As election day nears, and with early voting less than two weeks away in Texas, questions start to pop up: who will get out and vote, and which age group could dominate the 2020 election.
Graciela Blandon, a sophomore college, pointed out that it is important to pay attention and be civically involved in national and local elections. She has shown her interest in local elections by volunteering and campaigning for one of the mayoral candidates.
‘‘What is at stake is the future of younger generations,’’ said Blandon.
Moreover, Blandon, who is also a community organizer with various grassroots organizations in El Paso, sees voting as an alternative to change and reshape society.
‘‘If we have a say in shaping what it will look like through electoralism, we should use it,’’ Blandon added.
Isabel Garcia, a junior-level student at the University of Texas at El Paso also described voting as a ‘‘direct’’ impact on the future of generations to come.
‘‘We must vote for a candidate who will make decisions that will have a positive impact on our future, and we cannot be silent,’’ Garcia said.
The stakes are higher for Latinxs, who are poised to be the largest ethnicity minority in a U.S. presidential election for the first time.
Texas is the second in the nation with more Latinxs eligible, with over five million eligible Latinx voters this year, according to the Pew Research Center.
Additionally, Generation Z voters, people between the ages of 18-23, will make up a huge chunk of these numbers, making up to one-in-ten eligible voters in this upcoming elections.
Although Generation Z is a much smaller generation than the baby boomers (ages 55-73) and millennials (ages 23-38), it could be a defining age group and set the ground for future generations.
For Katie Shelley, a sophomore college student from Tampa, Florida, these two variables are a ‘‘powerful combo’’ that could potentially shift the upcoming election direction.
”Gen Z and minority groups are powerful! America is powered by the people and voting gives you a voice to change a broken system,’’ said Shelley.
Another defining factor to this election is social media, Tiktok being used primarily by younger generations, which grew globally by 800% since 2018 and about 100 million monthly active users in the U.S.
Youth has used Tiktok as a platform to voice their opinions regarding politics and encourage the popular vote; even those who are not yet eligible to vote.
As this girl invited eligible voters to cast their vote to “fix” the world that is “on fire,” so did Linda Barron, a UTEP student back in 2016, when she was barely 15 years.
“I stayed very informed about the debates, forums, and several other events that happened in 2016. I encouraged my family and friends that could vote to vote,” said Barron.
Generation Z is often characterized by their high-civic involvement in their communities and their activism. One of the notable examples of this generation is Greta Thunberg, the environmental activist who, even before turning 17, was already invited to the United Nations Climate Action Summit in New York City to discuss the planet’s current situation.

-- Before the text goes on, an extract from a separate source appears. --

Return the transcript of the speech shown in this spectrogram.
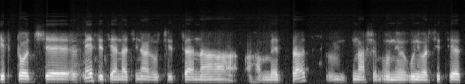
И в тот же месяц я начинал учиться на медбрат в нашем уни университете.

Barron is an active member of the El Paso community. She has advocated in Austin “to help El Paso get health resources that are not readily available,” added Barron.
Shelley, who lives outside El Paso, considered Trump’s victory a “tragedy” since he didn’t win due to the popular vote. “The outcome was really determined by the layout of the electoral college.”
The electoral college is a system where the popular vote does not choose the president and vice president. When a person casts a vote for one candidate, this vote goes in fact to an elector, not directly to the candidate.
The 2016 election was the fifth election in American history where the president didn’t win the popular vote, but took the presidency.
In addition to the Presidential Race, several positions at the local and state levels are on the line. Here, El Pasoans will choose who will be the next mayor, in addition to city council members, and other positions.
That’s why community organizers —just as Blandon— work months and years prior election year, so they can assure everyone is involved in their local and state elections since these are crucial for the electoral college.
That’s why Garcia says she’s enthusiastic about having the opportunity to voice her opinion through voting.
‘‘…get that chance to let my voice be heard on a national level… It feels like a very historic and important election, so it is a bit stressful for being my first one, but it is exciting none the less.”
While results for the 2020 election might not be available until a few weeks after Election Day, the deeper impact of Generation Z’s mobilization on social media and the results generated may be studied for a long time to come.